  • Erythrodermic is the least common form or psoriasis and also the most dangerous form. It is characterized by periodic, widespread, fiery redness of the skin and the shedding of scales in sheets, rather than smaller flakes. The reddening and shedding of the skin are often accompanied by severe itching and pain, heart rate increase, and fluctuating body temperature. If this rare form develops, see your dermatologist immediately.

What triggers psoriasis?

People with psoriasis have flare ups that are caused by “triggers.” Triggers are not universal – what may cause one person’s psoriasis to become active may not affect another’s. There are four main factors that are recognized as triggers that may induce flare ups:

  • Stress – it is common for 30 to 50 percent of patients to report a flare up following stress, usually within 30 days of the stress event. It is important for psoriasis sufferers to effectively cope with stress.
  • Skin Injury – studies have shown that up to 90 percent of patients have a flare up that will develop in the injured site as it heals.
  • Infection – a study of 245 children revealed that 25 percent had an onset of psoriasis following an infection such as upper respiratory infections. Infections are a common trigger to the guttate subtype of psoriasis.
  • Alcohol – researchers believe that heavy alcohol consumption affects psoriasis by slowing down or stopping the effects of the medications, lowering your immune function, increasing inflammation and causing dehydration. All of these effects of alcohol consumption tie heavily into the healthiness of your skin.

How is psoriasis treated?

While there is no cure for psoriasis, there are treatment options available to help prevent flare ups and alleviate the symptoms. Treatment depends on how serious the disease, the size of the psoriasis patches and the type of psoriasis. Treatments work differently for each sufferer. Your dermatologist may switch treatments if one doesn’t work, if there is a bad reaction or if your current treatment stops working.  Common treatment options include topical treatments, light therapy, prescription medication or combination therapy.

Skin Struggles?

If you are struggling with psoriasis or other skin issues and don’t know where to turn, the skin health experts at Forefront Dermatology are ready to help.  To find the Forefront dermatologist nearest you, visit the locations page today.

Quick Facts about Psoriasis

August is national psoriasis awareness month.

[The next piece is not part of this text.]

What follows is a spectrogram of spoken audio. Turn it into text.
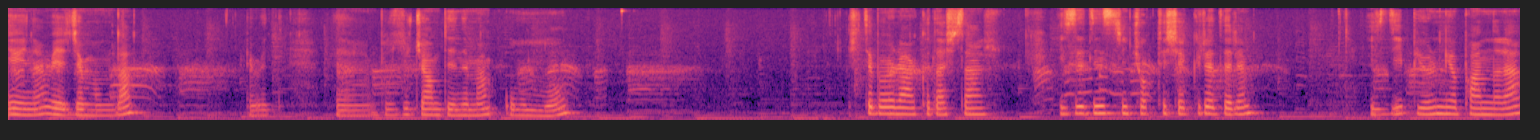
yayına vereceğim onu da. Evet. E, buzlu cam denemem olumlu. İşte böyle arkadaşlar. İzlediğiniz için çok teşekkür ederim. İzleyip yorum yapanlara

Chances are if you or someone you know doesn’t suffer from psoriasis then you most likely do not know a lot about this skin condition.  While psoriasis isn’t contagious, awareness is:

125 Million – the number of people affected by psoriasis worldwide

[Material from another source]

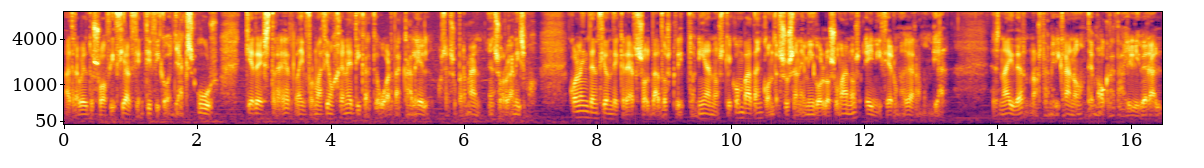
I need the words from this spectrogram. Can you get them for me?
A través de su oficial científico Jax Ur, quiere extraer la información genética que guarda Kal-El, o sea Superman, en su organismo, con la intención de crear soldados kryptonianos que combatan contra sus enemigos los humanos e iniciar una guerra mundial. Snyder, norteamericano, demócrata y liberal,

7.5 Million – the number of people affected by psoriasis in the United States

Scaling, itching, thick red skin – the most common symptoms of psoriasis

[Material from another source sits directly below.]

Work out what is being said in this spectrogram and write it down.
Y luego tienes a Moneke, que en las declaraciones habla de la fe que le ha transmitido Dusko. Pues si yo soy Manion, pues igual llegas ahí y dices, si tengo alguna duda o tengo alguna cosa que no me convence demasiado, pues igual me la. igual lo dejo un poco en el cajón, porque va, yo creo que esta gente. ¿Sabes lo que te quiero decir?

10 to 30 – the percentage of psoriasis patients that experience arthritis symptoms as a result of their condition

Scalp, Knees, Elbows, Hands and Feet – the most common areas on the body where psoriasis occurs

15 to 35 – the average age range where people have their first psoriasis outbreak

60 – the percentage of people with psoriasis who reported their disease is a large problem in their everyday life

26 – the average number of work days missed in a year by a psoriasis patient as a result of their illness

10% – the likelihood of a child developing psoriasis if one of his or her parents is affected by it

50% – the likelihood of a child developing psoriasis if both parents are affected by it

0 – the number of cures for psoriasis

While psoriasis has no cure there is hope for a cure. Researchers are studying psoriasis now more than ever before. They now have a strong understanding of the genetic causes of psoriasis and how it affects the immune system. While there is no cure, there is an abundance of excellent treatment options to control or manage your psoriasis and its symptoms.

Skin Struggles?

If you are struggling with psoriasis or other skin issues and don’t know where to turn, the skin health experts at Forefront Dermatology are ready to help.  To find the Forefront dermatologist nearest you, visit the locations page today.